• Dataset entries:
.....

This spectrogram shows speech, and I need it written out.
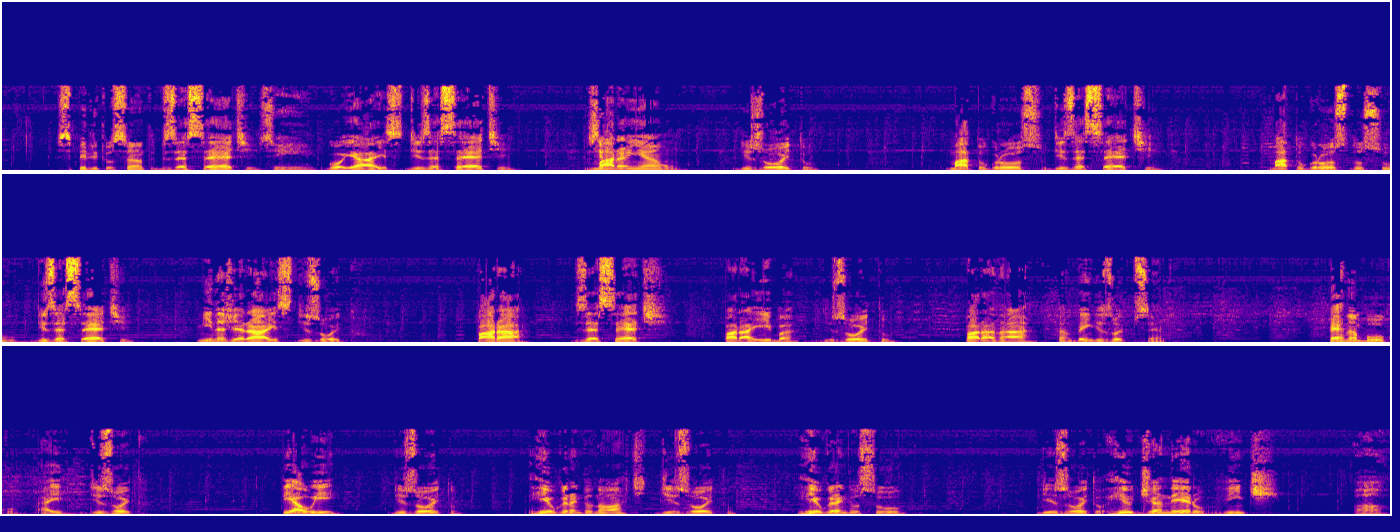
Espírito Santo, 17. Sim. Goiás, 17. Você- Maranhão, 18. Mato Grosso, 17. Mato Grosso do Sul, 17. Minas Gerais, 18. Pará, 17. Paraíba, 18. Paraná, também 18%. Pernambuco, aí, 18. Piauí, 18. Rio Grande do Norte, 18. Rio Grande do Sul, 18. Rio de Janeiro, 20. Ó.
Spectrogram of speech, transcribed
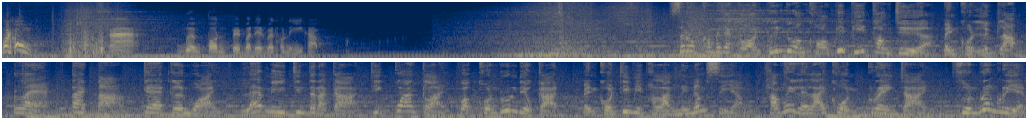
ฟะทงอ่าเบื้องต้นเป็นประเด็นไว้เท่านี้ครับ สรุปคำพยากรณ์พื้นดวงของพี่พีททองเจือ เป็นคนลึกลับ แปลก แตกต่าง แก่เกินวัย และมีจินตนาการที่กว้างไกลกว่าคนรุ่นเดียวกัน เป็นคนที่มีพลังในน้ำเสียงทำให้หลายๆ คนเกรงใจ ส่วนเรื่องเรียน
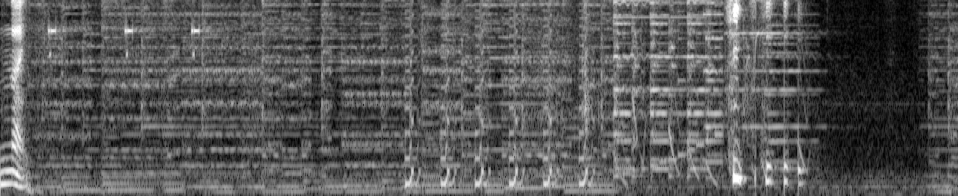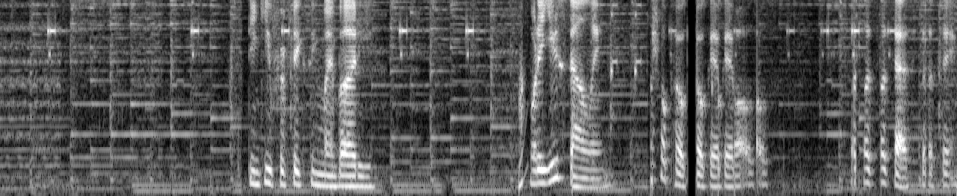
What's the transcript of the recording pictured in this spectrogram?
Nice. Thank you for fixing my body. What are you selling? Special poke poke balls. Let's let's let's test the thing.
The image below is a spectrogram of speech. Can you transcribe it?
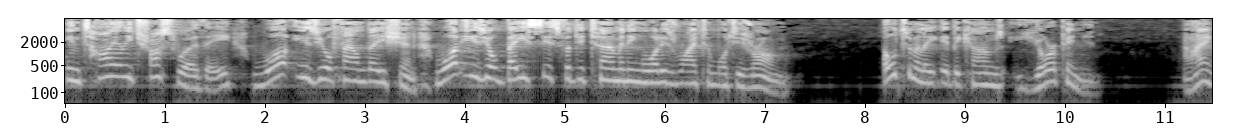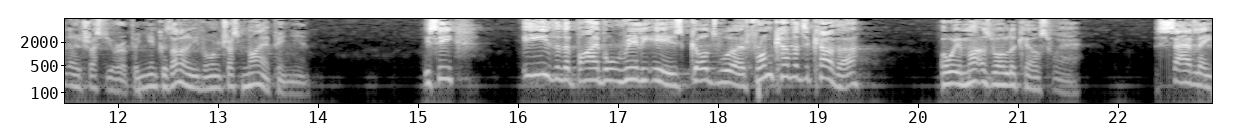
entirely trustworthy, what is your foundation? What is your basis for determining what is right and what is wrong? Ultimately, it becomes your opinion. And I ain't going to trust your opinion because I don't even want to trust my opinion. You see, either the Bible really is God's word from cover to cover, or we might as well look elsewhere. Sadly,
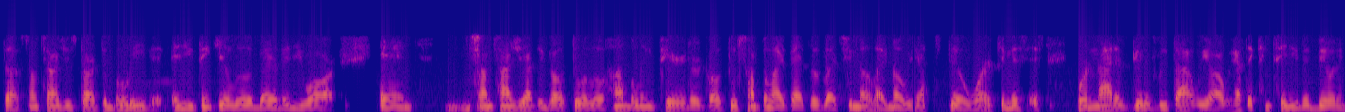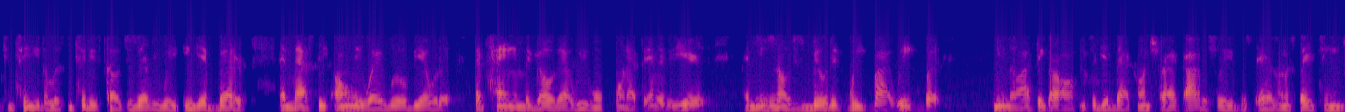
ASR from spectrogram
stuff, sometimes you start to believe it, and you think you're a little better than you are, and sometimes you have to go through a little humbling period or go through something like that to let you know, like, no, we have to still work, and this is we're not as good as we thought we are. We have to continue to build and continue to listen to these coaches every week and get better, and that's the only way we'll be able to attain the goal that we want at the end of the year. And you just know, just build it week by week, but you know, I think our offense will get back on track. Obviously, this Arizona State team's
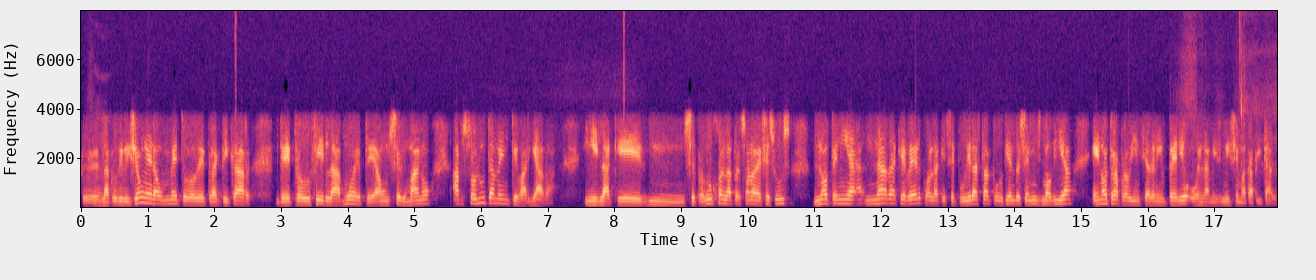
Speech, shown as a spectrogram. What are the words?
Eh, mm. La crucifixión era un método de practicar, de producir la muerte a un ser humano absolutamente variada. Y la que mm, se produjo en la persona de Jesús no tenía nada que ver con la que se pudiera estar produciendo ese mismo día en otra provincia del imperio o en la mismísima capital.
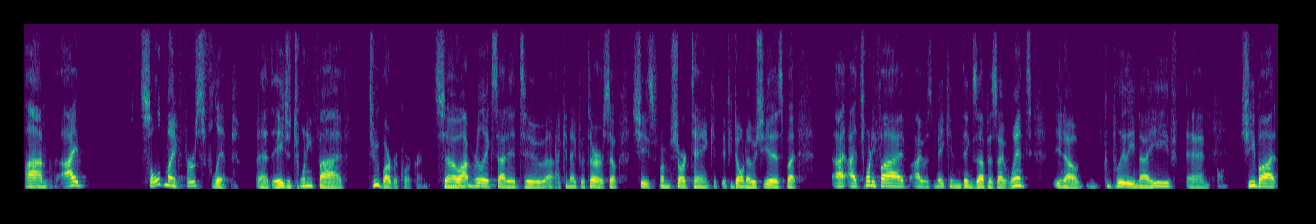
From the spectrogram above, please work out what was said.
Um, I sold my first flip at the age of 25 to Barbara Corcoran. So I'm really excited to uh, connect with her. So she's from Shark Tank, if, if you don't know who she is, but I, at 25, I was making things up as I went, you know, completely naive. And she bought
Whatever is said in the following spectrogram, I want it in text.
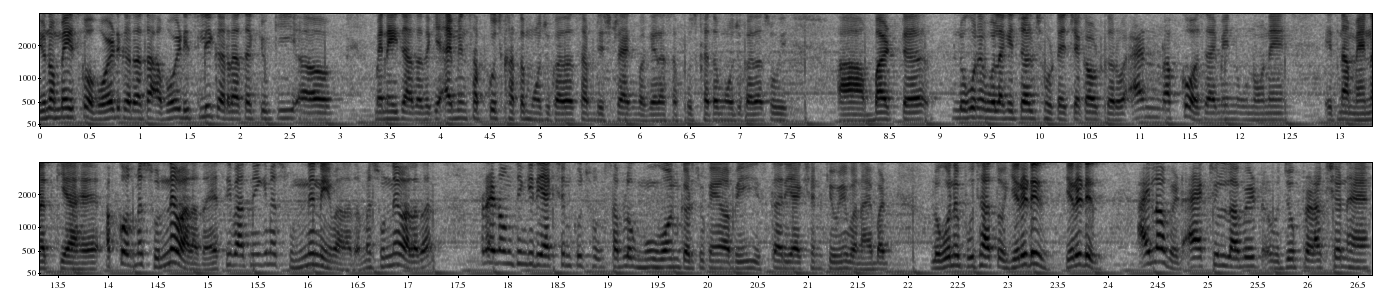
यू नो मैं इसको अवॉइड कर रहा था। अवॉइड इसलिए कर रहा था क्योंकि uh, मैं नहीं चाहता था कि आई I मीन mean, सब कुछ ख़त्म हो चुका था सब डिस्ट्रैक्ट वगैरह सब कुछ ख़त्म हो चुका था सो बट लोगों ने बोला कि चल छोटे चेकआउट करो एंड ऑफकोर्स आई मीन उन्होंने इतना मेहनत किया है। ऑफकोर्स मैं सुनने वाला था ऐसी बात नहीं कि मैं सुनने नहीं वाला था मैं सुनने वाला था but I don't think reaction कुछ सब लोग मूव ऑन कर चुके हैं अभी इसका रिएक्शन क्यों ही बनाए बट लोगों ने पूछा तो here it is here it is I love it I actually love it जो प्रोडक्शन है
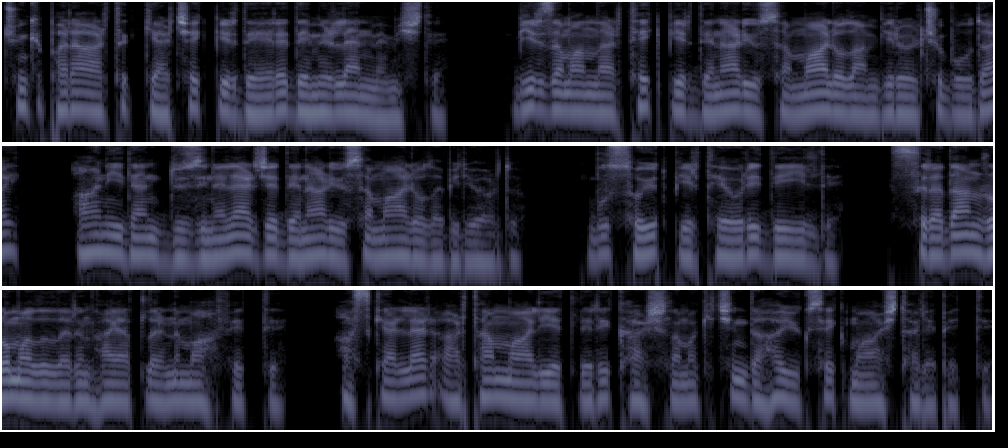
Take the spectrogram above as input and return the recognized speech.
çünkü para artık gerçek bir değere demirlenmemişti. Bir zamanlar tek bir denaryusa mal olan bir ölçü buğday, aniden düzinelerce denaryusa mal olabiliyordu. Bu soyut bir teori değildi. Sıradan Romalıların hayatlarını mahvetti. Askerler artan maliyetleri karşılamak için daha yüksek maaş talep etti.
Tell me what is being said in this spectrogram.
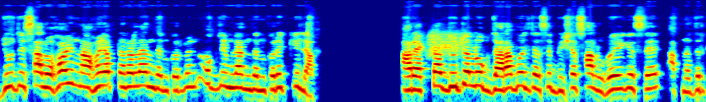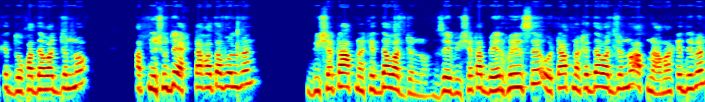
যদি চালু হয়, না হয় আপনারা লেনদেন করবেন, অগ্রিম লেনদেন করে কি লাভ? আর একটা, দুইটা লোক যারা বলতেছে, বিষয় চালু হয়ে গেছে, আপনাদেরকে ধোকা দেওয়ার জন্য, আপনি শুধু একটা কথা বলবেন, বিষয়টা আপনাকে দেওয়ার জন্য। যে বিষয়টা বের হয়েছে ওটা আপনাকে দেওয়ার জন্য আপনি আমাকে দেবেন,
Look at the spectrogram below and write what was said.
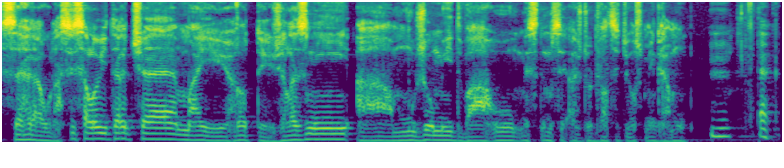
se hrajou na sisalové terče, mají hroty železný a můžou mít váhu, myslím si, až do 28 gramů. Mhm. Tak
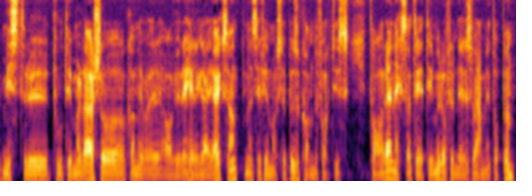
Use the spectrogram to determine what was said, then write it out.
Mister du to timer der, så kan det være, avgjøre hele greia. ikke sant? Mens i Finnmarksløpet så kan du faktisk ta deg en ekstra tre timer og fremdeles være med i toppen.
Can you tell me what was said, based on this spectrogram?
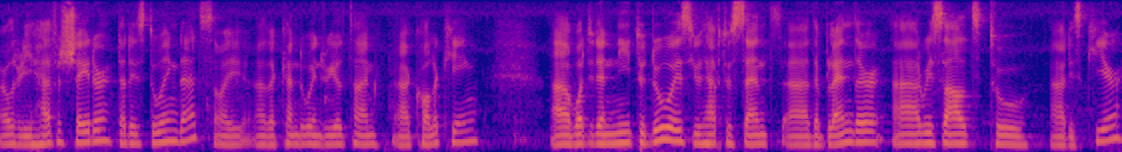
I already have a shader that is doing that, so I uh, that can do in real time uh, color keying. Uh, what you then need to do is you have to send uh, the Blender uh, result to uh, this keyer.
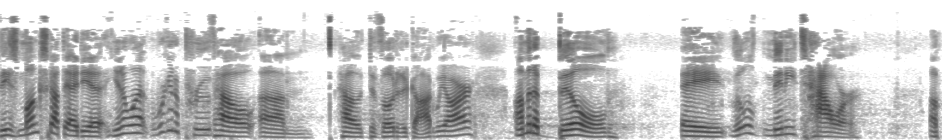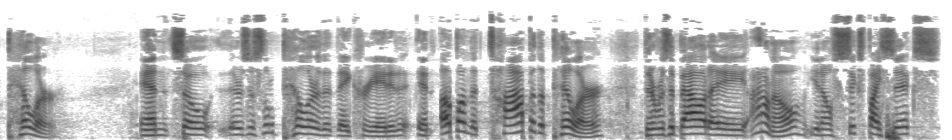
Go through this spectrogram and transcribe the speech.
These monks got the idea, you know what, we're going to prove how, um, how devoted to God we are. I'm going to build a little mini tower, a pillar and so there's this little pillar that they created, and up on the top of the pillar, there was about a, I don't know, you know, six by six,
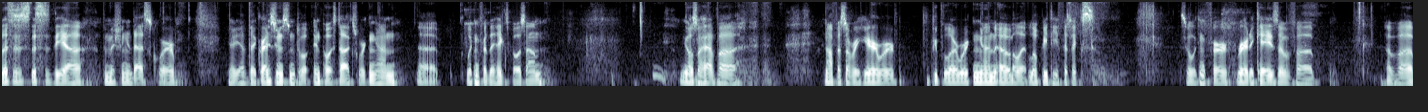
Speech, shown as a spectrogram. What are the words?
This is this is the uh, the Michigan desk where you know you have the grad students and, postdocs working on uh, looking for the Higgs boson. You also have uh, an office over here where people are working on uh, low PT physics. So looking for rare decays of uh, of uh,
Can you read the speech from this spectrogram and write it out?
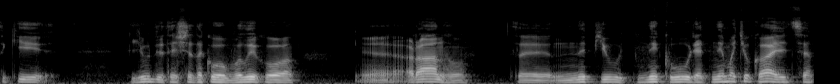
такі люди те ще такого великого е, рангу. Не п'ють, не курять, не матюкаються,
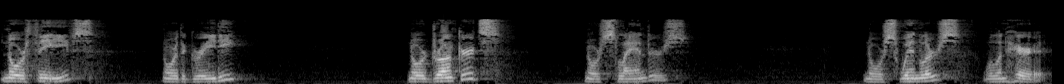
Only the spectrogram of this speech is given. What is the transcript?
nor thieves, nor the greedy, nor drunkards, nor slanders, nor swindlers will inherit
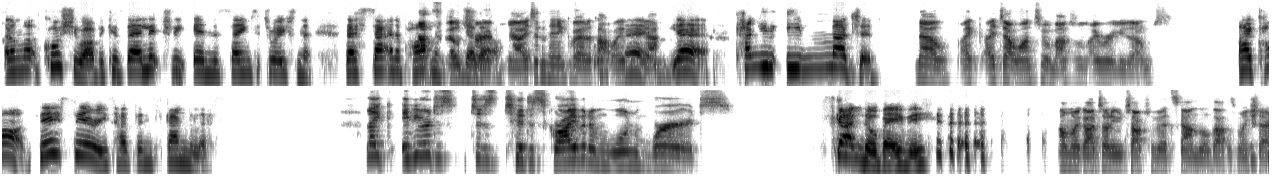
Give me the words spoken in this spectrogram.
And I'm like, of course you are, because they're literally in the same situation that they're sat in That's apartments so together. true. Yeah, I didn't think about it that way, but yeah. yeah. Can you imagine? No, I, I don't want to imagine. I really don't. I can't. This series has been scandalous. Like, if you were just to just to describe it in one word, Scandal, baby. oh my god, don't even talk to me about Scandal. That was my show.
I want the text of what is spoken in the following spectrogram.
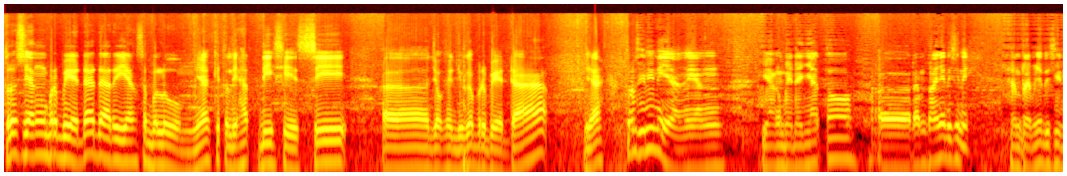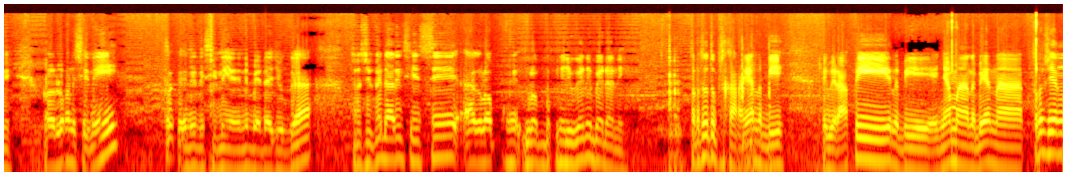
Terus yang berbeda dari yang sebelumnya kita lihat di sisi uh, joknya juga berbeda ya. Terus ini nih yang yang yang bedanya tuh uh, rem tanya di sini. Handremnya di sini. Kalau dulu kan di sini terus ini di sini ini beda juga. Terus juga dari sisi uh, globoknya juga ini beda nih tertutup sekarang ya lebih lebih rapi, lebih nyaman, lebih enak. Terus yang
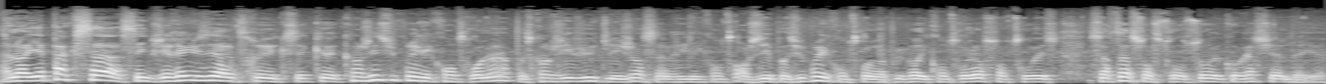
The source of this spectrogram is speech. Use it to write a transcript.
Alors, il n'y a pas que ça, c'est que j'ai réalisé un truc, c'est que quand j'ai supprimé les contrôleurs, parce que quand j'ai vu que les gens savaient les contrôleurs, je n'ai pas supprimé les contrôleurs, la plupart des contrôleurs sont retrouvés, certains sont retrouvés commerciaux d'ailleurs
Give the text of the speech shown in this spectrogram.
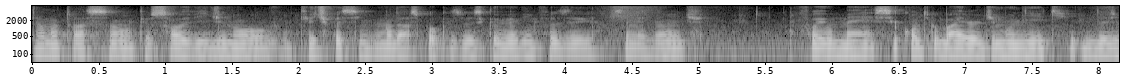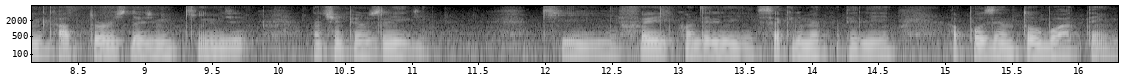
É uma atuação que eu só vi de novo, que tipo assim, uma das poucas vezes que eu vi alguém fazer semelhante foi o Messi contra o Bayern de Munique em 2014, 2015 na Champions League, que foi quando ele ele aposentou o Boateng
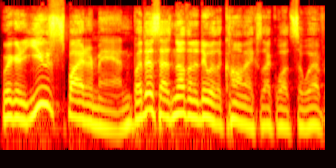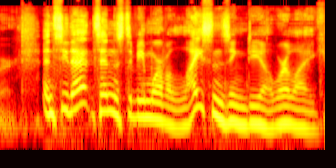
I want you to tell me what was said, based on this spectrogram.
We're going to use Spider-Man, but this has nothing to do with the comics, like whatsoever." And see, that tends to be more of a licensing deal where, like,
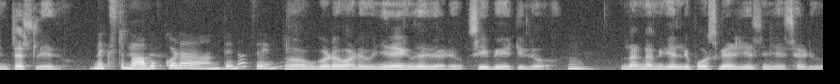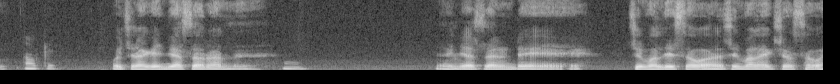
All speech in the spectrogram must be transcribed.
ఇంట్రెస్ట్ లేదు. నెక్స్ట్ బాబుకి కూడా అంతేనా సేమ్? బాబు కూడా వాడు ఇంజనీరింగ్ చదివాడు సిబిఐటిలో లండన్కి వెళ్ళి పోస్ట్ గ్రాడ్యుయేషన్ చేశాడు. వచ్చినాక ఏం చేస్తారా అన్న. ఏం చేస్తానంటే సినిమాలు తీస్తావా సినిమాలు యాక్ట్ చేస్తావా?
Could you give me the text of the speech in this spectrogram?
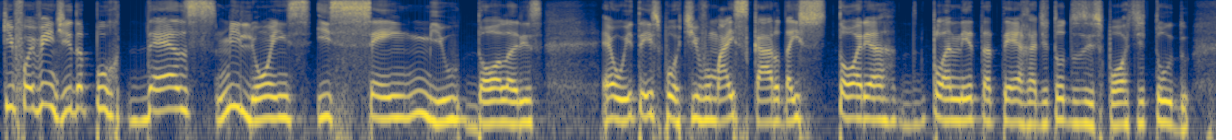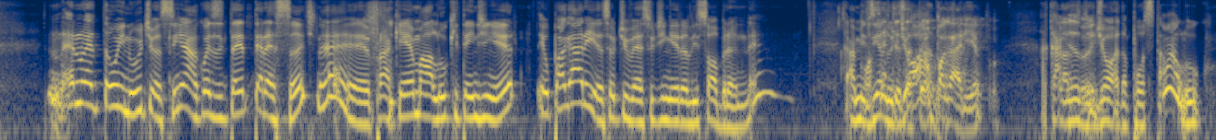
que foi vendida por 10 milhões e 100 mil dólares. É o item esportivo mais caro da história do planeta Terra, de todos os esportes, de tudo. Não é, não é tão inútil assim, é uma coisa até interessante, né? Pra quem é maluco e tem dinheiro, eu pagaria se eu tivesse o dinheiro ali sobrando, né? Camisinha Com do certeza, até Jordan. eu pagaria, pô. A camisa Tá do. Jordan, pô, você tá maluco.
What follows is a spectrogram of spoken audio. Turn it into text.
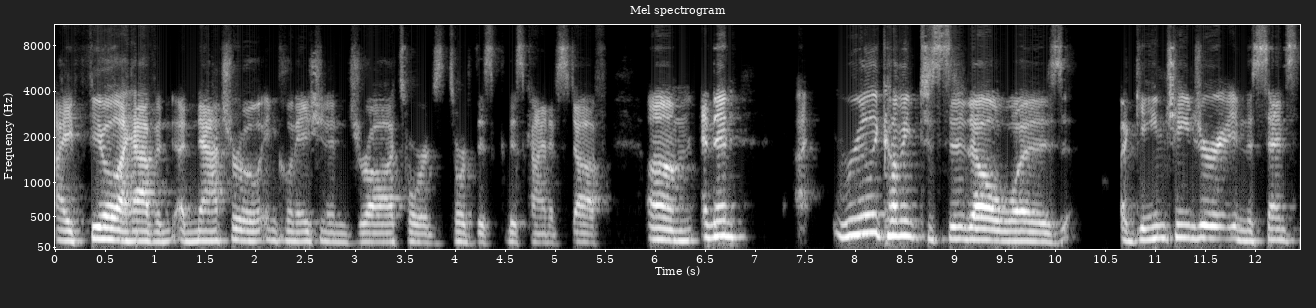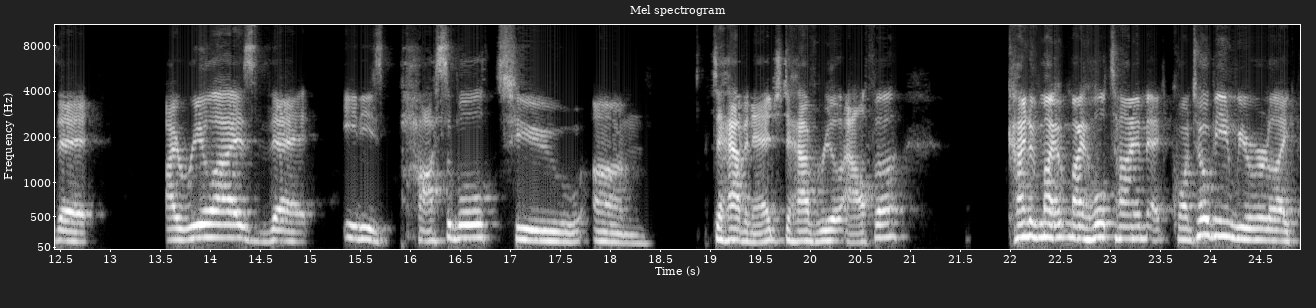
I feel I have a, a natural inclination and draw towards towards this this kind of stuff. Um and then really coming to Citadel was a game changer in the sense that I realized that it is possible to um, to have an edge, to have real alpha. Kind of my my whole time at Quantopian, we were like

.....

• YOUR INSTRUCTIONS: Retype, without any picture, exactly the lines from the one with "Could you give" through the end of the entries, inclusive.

• RESULT OF THE EXERCISE:
Could you give me the text of the speech in this spectrogram?
que foi vendida por 10 milhões e 100 mil dólares. É o item esportivo mais caro da história do planeta Terra, de todos os esportes, de tudo. Não é, não é tão inútil assim, é uma coisa até interessante, né? Pra quem é maluco e tem dinheiro, eu pagaria se eu tivesse o dinheiro ali sobrando, né? Camisinha Com do certeza, até Jordan. eu pagaria, pô. A camisa Tá do. Jordan, pô, você tá maluco.
What follows is a spectrogram of spoken audio. Turn it into text.
I feel I have a, a natural inclination and draw towards towards this this kind of stuff. Um and then really coming to Citadel was a game changer in the sense that I realized that it is possible to um, to have an edge, to have real alpha. Kind of my my whole time at Quantopian, we were like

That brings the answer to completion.